In some instances, the decline of the establishment left may be attributed to the success of left-wing outsiders; as is the case with Jeremy Corbyn’s triumph over the more centrist faction of his Labour party.

In others, centre-left support has been siphoned off from both sides of the spectrum, as is the case in France. This latter option better characterizes the Czech situation, but nevertheless it remains an oddity.

For example, third-place went to none other than the Pirate Party, accounting for 10.8% of the vote. This party is pro-EU, and emphasizes digital freedom and direct democracy. This is notable because Pirate parties have almost never left the political fringes; with the only other notable success occurring in Iceland, where the Pirates also achieved a third-place position in 2016. They have since fallen to 6th, making the Czech Pirates the most successful Pirate party in terms of parliamentary representation.

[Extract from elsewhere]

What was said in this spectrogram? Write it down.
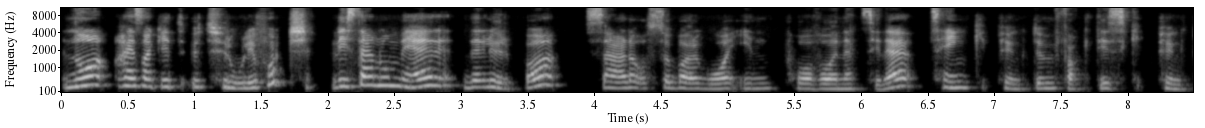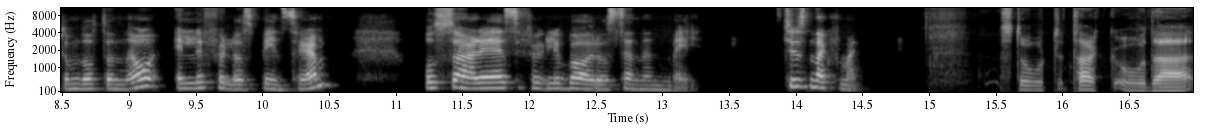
Nå har jeg snakket utrolig fort. Hvis det er noe mer dere lurer på, så er det også bare å gå inn på vår nettside tenk.faktisk.no, eller følge oss på Instagram. Og så er det selvfølgelig bare å sende en mail. Tusen takk for meg. Stort tack Oda.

This result might imply a greater emphasis on the purely non-establishment character of the parties elected, rather than their particular policies. Narratives such as the Trump comparison, or the fall of the establishment left, have undeniable explanatory power, but ought to be tempered with specifics.

One final narrative to address is the growing gulf between the generally pro-EU Western Europe, and the generally “Eurosceptic” Central Europe.

The worry for many here is two-fold. First, that the Czech Republic will further add its voice in dissent against Brussels to those of Poland and Hungary, who have sharply criticized the EU for its policy of shared asylum-seeker relocation, and have branded EU leaders as elitists attempting to weaken national sovereignty.While clearly this would be true with regard to immigration, Babiš has been murkier elsewhere. For instance, he is not in favour of any sort of “Czexit,” noting the importance of EU funding to the Republic.

The second concern stems from the illiberal turns the two aforementioned states have taken. While Hungary’s Victor Orban has undermined Hungarian press freedom, the Law and Justice Party in Poland has waged a war against the courts, stacking it with loyal appointees and refusing to implement official decisions.

The Czech Republic is often seen as a glowing beacon in this regard, with a history of civic values stretching back to moments of Czech civic dissidence against communism, namely the Prague Spring and Velvet Revolution.

It remains to be seen whether Babiš has any illiberal ambition. His success as a media mogul might spark worry about conflicts of interest, but it is likely that his purview for any serious legal change is limited. This is because Babiš will have to seek either a coalition or a minority government, with a minimum of two additional parties that would need to support him to acquire a majority force.

Until the character of this coalition is determined, the extent of any illiberal threat will be unknown. Nevertheless, any immediate comparisons to the Hungarian or Polish experience seem too hasty.

The Czech election can be usefully framed in the context of a wave of global and European populism. However, as is often the case, the reality does not fully mimic the narrative.